(TASK DESCRIPTION): Each line of the listing below containing the word "dBFS" should be returned.

(DATA FOR THIS TASK):
========

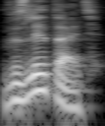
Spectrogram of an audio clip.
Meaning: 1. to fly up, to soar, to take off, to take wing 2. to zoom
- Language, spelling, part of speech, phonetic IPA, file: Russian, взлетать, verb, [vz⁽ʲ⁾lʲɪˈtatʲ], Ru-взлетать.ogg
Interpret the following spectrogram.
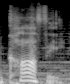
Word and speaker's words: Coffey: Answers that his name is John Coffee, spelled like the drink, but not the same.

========

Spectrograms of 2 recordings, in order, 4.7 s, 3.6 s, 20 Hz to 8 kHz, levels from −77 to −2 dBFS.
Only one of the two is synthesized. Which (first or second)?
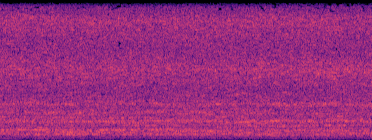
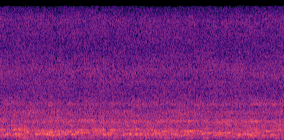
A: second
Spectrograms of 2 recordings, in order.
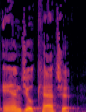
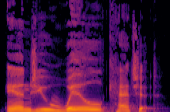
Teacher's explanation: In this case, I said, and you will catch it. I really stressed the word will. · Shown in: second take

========

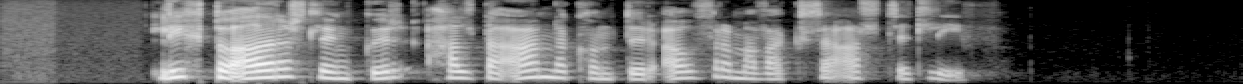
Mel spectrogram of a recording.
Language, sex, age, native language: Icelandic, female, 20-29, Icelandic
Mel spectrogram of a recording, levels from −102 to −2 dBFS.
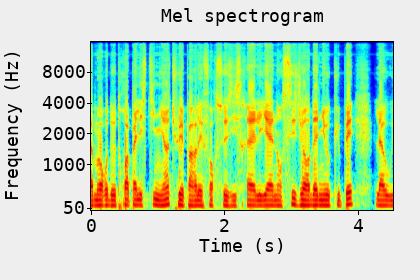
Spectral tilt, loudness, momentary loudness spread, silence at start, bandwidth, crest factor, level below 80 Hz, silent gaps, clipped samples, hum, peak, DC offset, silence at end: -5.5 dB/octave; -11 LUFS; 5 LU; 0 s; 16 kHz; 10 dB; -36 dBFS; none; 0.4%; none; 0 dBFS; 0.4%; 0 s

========

(ANSWER TO THIS TASK):
Spectrograms of 2 recordings, in order, 4.7 s, 3.6 s, 20 Hz to 8 kHz, levels from −77 to −2 dBFS.
Mel spectrogram of a recording, levels from −102 to −2 dBFS.
Spectral tilt, loudness, momentary loudness spread, silence at start, bandwidth, crest factor, level below 80 Hz, silent gaps, clipped samples, hum, peak, DC offset, silence at end: -5.5 dB/octave; -11 LUFS; 5 LU; 0 s; 16 kHz; 10 dB; -36 dBFS; none; 0.4%; none; 0 dBFS; 0.4%; 0 s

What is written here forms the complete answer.